There are so many people working in a toxic environment but choose to do nothing
about it – either out of fear, hopelessness or just not knowing any better. Most Kenyan employees remain grossly uninformed about labour rights and their individual rights. A toxic work environment will eventually take a toll on you either physically or mentally. Your confidence, self-esteem, self-worth and purpose of living may be greatly affected, leading to depression and suicidal thoughts.
Many Kenyans however, choose to stay because they have no other means of putting food on the table, especially since most are breadwinners. The tough economic times have made people even more scared of moving to another workplace because people are losing their jobs left, right and center.
Just how toxic can it get? So toxic! In fact former Kiss presenter Adelle Onyango revealed in one of her podcast episodes that she quit her job because of a toxic work environment.
So what can you do?
Ask for a transfer to a different branch
Some companies have many different branches within the capital city and in faraway towns and cities. Decide which one is best for you and file for a transfer. The best way to dealing with toxic environments is to distance yourself from the people causing the distress.
Avoid or ignore the people giving you a hard time
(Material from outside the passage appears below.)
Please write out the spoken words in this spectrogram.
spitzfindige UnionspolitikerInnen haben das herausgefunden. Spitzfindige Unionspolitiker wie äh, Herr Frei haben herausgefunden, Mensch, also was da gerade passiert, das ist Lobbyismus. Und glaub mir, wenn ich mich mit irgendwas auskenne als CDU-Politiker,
If possible, avoid the people harassing you. Minimize conversations or just stop talking to them completely. You don’t have to talk to them if you don’t want to. They may eventually leave you alone if you persistently keep quiet.
You can also do this by changing seating arrangements and going to the furthest desk possible or just swapping places with someone else. If you’re fortunate enough to work in a place where there are no specific assigned desks or seating areas, just make the swap.
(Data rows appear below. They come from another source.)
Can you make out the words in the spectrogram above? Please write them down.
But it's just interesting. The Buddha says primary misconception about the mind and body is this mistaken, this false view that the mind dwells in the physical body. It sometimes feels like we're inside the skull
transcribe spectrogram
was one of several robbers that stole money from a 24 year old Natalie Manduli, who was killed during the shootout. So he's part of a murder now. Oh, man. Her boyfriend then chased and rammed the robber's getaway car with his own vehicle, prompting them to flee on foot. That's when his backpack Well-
Talk to management
This is especially important if people have threatened your life or keep harassing you physically or verbally. You may be reluctant to do so out of fear of not looking like a team player and losing your job, but chances are they harass other people too. You can get the backing of employees who have faced a similar fate in their hands. The toxic co-workers can be suspended, given a warning or fired.
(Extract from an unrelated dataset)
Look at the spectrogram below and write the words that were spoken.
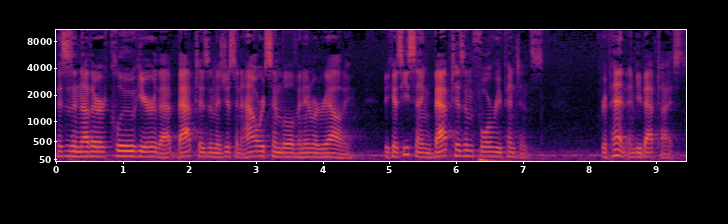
this is another clue here that baptism is just an outward symbol of an inward reality. Because he's saying baptism for repentance. Repent and be baptized.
This is the last option when you know there’s no other way this can be solved. The trick is to start applying for jobs elsewhere and go for interviews. When you are sure you have a slot in another company, write a resignation letter and leave the company. If it is too toxic to wait until you get another job, just quit then.